This marker in Shrewsbury, found in Bob Ketenheim’s “Around Shrewsbury,” fetes humanitarian Spurgeon Keeny, one of four Rhodes Scholars with York County links. Keeny was born in the smallest of towns, Tolna, a stop on the Stewartstown Railroad, and grew to international fame. This marker stands in front of Keeny’s boyhood home at 155 S. Main St., in the Southern York County borough. Also of interest: Photographer Craig Walker, Pulitzer Prize winner and former York countian: ‘I always had a camera’.

Shrewsbury’s Jessica Buck saw my recent column about accomplished York countians and wanted to underscore a worthy addition: Rhodes Scholar Spurgeon Keeny, who grew up in the home where Jessica now lives.

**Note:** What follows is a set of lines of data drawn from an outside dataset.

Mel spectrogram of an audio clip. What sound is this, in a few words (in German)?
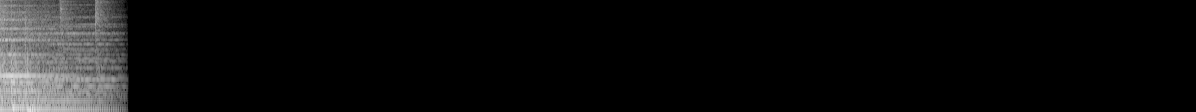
Werbung Suppe; LOFT VOICES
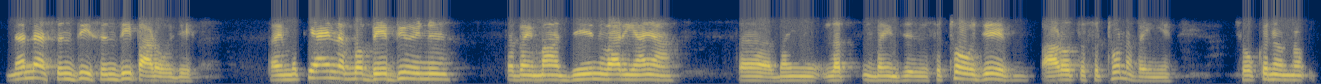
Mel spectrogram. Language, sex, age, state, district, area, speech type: Sindhi, female, 45-60, Gujarat, Junagadh, rural, conversation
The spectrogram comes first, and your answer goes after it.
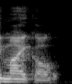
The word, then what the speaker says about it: Mykel: Basically Michael. Basically Michael Williams.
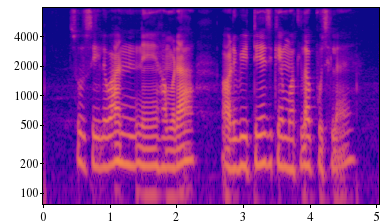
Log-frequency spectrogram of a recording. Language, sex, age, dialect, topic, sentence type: Magahi, female, 60-100, Western, banking, statement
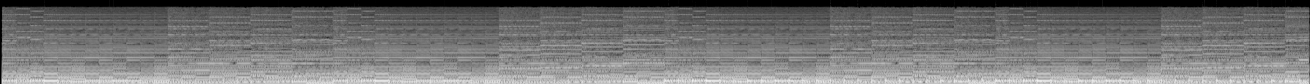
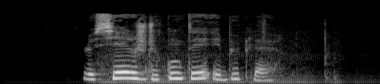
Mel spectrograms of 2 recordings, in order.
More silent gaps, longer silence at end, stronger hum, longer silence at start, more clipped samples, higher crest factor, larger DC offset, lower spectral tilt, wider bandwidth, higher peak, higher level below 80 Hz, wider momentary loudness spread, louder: neither; second, 0 s vs 1.05 s; second, none vs 50 Hz at -45 dBFS; second, 0 s vs 0.85 s; first, 0.3% vs under 0.1%; second, 10 dB vs 16 dB; first, 9% vs under 0.1%; first, -5.5 dB/octave vs -3.5 dB/octave; first, 16 kHz vs 11.5 kHz; about the same, 0 dBFS vs -2 dBFS; first, -20 dBFS vs -56 dBFS; second, 3 LU vs 17 LU; first, -10 LUFS vs -15 LUFS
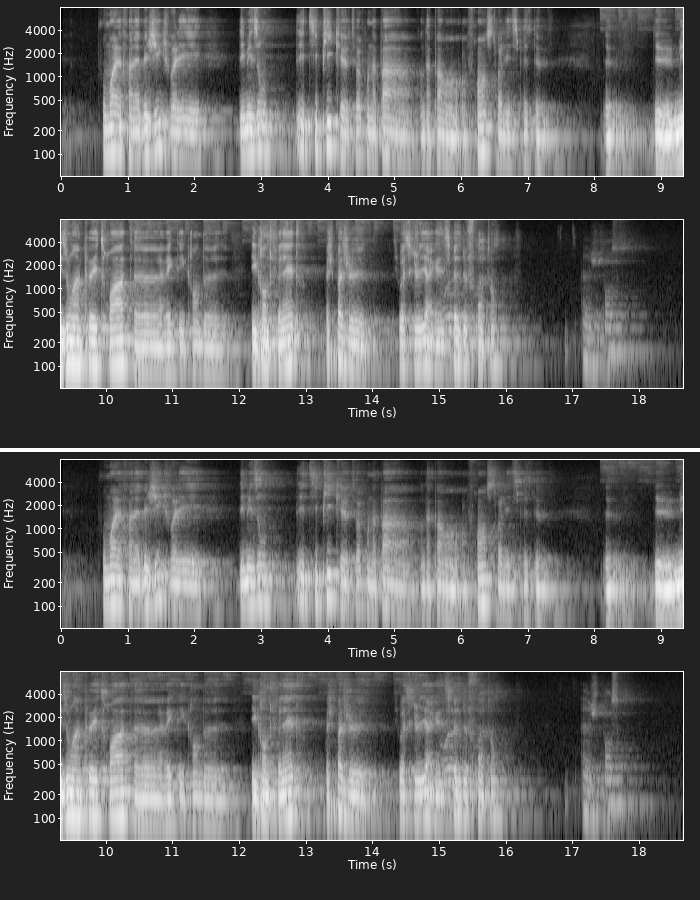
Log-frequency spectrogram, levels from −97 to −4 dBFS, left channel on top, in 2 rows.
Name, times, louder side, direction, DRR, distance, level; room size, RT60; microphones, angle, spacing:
voice 1, 0.6-2.1 2.7-3.1 3.5-7.3 8.1-11.8 12.2-13.0 13.3-13.9 14.4-15.9, left 1 dB, 70° left, 12 dB, 1.3 m, -21 dB
sound 1, 8.1-14.7, left 5 dB, 50° left, 4.0 m, -48 dB
voice 2, 13.3-13.6 15.0-15.7 17.1-17.7, right 1 dB, 60° right, 2 dB, 3.8 m, -36 dB
27.5 x 18.0 x 8.6 m, 1.3 s
head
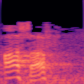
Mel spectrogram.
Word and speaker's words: Asaph: His name is Asaph. That's how it's pronounced, Asaph.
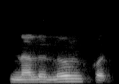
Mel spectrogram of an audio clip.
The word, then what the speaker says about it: nalulungkot: Lungkot, nalungkot, nalulungkot, nalulungkot, and then malulungkot, Yes, malulungkot. malulungkot. Nalulungkot. Okay, the accent, the last syllable, right?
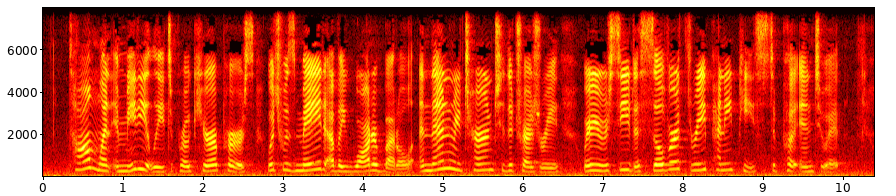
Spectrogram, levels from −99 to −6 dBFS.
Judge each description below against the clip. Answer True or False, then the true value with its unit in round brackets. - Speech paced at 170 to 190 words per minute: True (185 wpm)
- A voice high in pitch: True (280 Hz)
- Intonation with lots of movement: False (4.1 semitones)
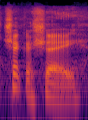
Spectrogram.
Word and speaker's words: Chickasha: 2005 textbook, and I pronounced it wrong, it's Chickasha, not Chickasha, Chickasha, Oklahoma.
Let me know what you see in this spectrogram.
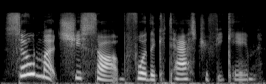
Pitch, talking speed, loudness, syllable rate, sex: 275 Hz, 180 wpm, -16 LUFS, 5.4 syllables/s, female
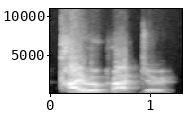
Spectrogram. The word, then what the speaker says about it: chiropractor: makes a k sound certain words it will make a k sound similar to a k like chiropractor it makes it cut but we have church where it makes a ch okay anyway hold on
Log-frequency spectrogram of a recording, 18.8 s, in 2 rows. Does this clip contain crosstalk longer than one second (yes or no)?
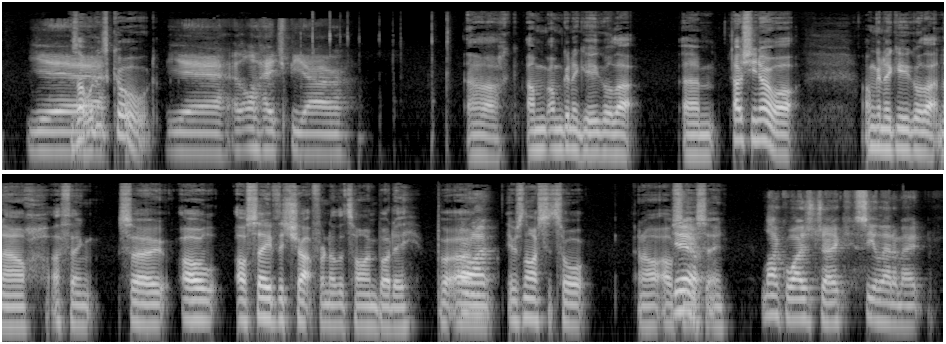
no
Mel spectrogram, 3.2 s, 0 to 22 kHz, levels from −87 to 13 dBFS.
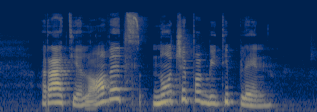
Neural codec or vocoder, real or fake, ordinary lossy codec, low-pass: vocoder, 44.1 kHz, 128 mel bands every 256 samples, BigVGAN v2; fake; none; 14.4 kHz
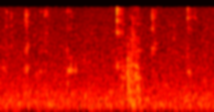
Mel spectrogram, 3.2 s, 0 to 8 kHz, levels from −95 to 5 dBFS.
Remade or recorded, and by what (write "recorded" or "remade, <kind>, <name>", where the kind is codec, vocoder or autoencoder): recorded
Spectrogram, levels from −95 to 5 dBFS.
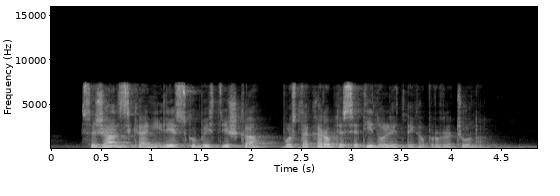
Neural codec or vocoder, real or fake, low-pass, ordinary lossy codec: none; real; 7.2 kHz; none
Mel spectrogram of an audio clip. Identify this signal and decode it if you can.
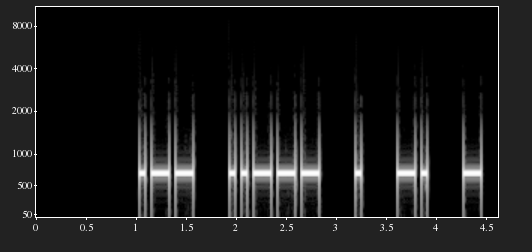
Morse code, heard as a keyed tone, about 20 wpm, spaced as for 14 wpm, 700 Hz. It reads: W2ENT
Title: 128 Lesson 21g - Number 6 - Call Signs 20wpm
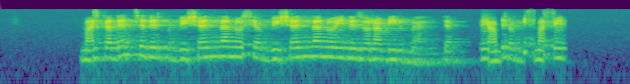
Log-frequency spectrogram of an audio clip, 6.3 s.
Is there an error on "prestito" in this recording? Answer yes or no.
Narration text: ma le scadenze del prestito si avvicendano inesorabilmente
yes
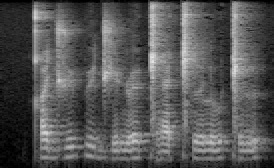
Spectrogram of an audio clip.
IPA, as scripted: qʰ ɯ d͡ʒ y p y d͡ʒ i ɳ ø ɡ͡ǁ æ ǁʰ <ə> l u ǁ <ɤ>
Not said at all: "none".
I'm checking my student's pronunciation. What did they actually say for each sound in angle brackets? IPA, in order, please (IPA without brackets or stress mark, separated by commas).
ɯ, ɯ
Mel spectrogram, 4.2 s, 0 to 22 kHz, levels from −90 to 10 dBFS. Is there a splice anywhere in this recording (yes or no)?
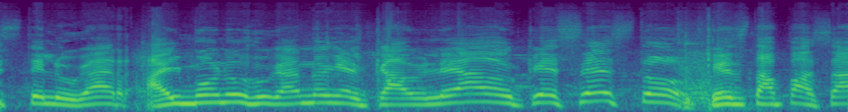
no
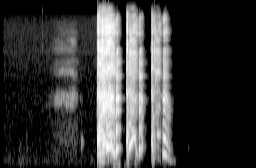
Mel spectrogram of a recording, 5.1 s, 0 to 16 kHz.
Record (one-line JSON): {"cough_length": "5.1 s", "cough_amplitude": 30846, "cough_signal_mean_std_ratio": 0.32, "survey_phase": "beta (2021-08-13 to 2022-03-07)", "age": "18-44", "gender": "Female", "wearing_mask": "No", "symptom_sore_throat": true, "smoker_status": "Never smoked", "respiratory_condition_asthma": false, "respiratory_condition_other": false, "recruitment_source": "Test and Trace", "submission_delay": "2 days", "covid_test_result": "Positive", "covid_test_method": "RT-qPCR", "covid_ct_value": 26.1, "covid_ct_gene": "N gene"}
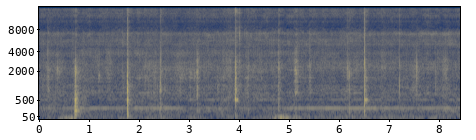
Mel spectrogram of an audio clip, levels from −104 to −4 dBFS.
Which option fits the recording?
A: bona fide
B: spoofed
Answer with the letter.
B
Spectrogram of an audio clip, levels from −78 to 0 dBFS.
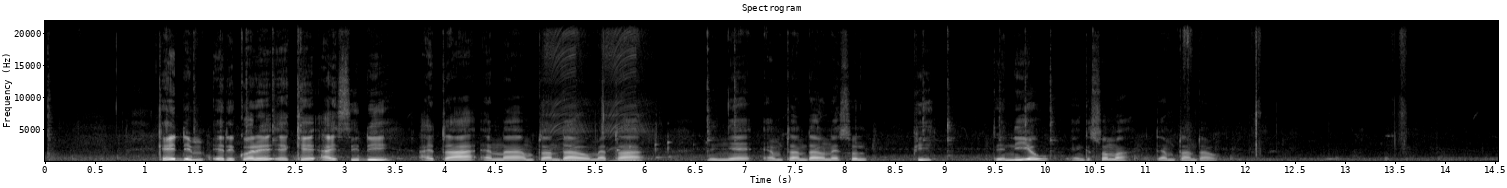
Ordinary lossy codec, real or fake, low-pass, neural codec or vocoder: none; real; none; none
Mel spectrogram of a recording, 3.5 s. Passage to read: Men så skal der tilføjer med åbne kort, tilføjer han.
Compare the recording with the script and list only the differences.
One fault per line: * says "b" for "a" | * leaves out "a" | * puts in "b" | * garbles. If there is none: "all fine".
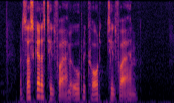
all fine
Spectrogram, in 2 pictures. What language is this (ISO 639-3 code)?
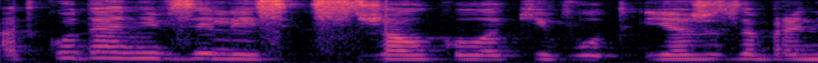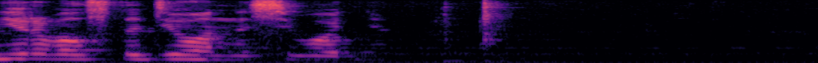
rus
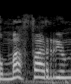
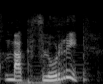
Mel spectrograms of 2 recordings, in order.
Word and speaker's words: McFlurry: digo, mamá, McFlurry, es que no es tan complicado. Uf, en fin. Bueno, pero, pero la, eh, la U se pronuncia ahí como una A, ¿no?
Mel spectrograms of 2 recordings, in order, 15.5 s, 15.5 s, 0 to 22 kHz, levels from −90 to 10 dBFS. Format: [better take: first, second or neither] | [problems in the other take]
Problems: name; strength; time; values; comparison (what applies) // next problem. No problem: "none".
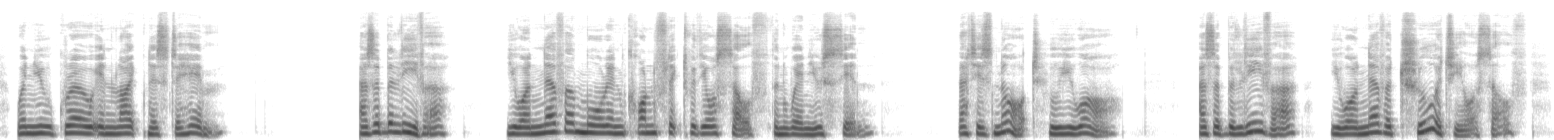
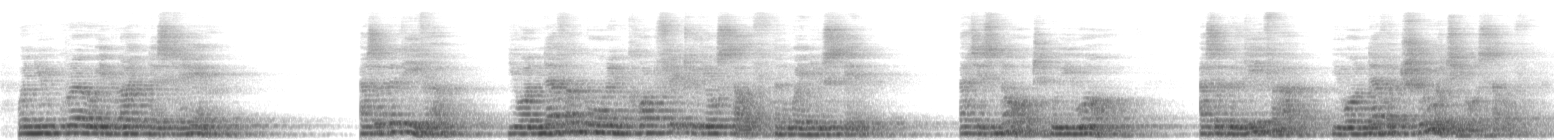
first | room echo; strong; dies away in 1.2 s // off-mic speech; far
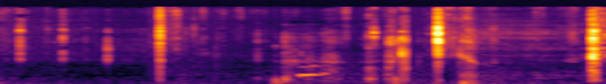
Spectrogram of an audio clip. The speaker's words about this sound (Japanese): 食べてる食べてる。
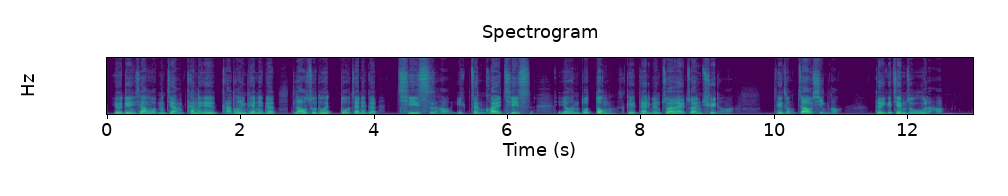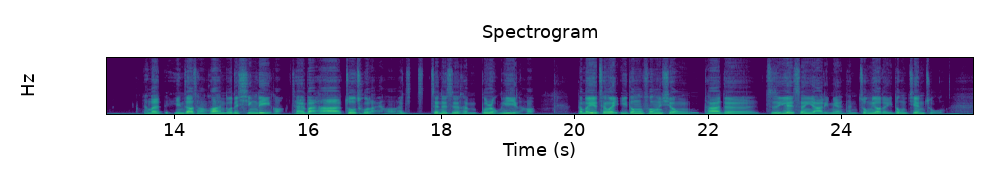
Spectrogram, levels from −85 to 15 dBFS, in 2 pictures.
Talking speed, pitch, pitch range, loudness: 260 characters per minute, 115 Hz, 95-140 Hz, -24 LUFS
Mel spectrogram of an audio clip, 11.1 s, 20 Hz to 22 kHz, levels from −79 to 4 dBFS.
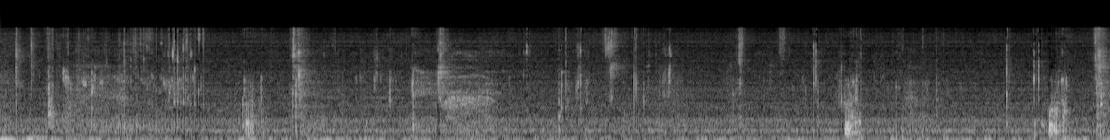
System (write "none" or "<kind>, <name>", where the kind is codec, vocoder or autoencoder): vocoder, Vocos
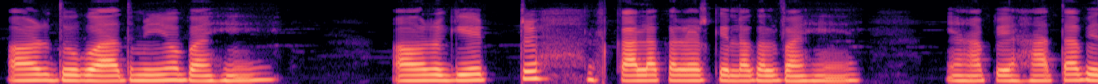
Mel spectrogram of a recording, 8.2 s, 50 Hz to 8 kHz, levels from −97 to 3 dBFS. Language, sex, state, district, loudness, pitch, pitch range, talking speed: Bhojpuri, female, Jharkhand, Palamu, -16 LUFS, 190 Hz, 185-200 Hz, 110 wpm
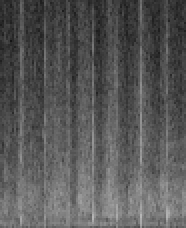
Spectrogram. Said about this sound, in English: We should also praise where we have to give some praises. Okay, so once again, let's clap for our government.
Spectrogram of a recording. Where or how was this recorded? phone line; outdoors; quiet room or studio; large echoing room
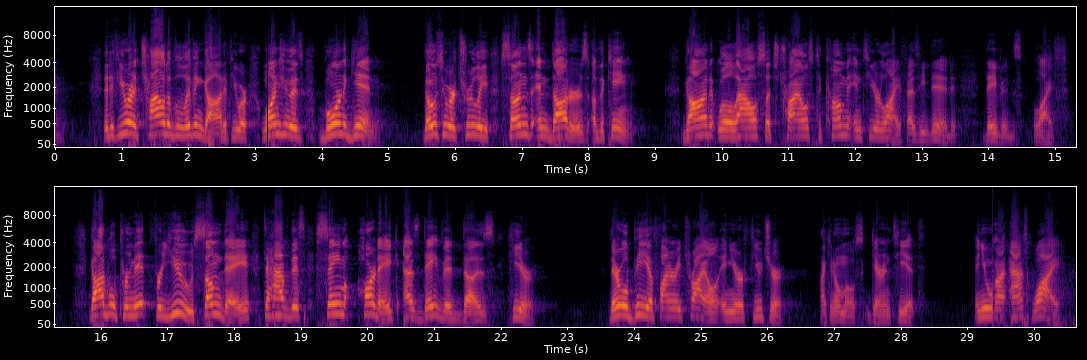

Keeny (1893 – 1988)  internationally recognized for his work with United Nations relief agencies, deserves a nod, Jessica wrote.

“He was once called ‘possibly the greatest humanitarian this nation ever produced,'” she wrote.

A plaque along Main Street in Shrewsbury, the old Susquehanna Trail, marks Keeny’s boyhood home.

So, we’ll add another question to the 10 posed in that recent column:

Q. What Shrewsbury native laid the groundwork that helped earn UNICEF the Nobel Prize?

A. Spurgeon M. Keeny, one of four known Rhodes Scholars from York County (Eugene Ludwig, Gregory Lippiatt and Bruce McClellan later joined him), became UNICEF’s regional director for Asia in 1948. His work contributed to UNICEF’s winning the Nobel in 1965.

Also of interest:

– Visit these posts for information about Bob Ketenheim’s other books on New Freedom and Glen Rock. Information from his Arcadia Publishing’s “Around Shrewsbury” appears in the caption above.

– Here’s a Arcadia title exploring the river towns of Wrightsville, Columbia and Marietta.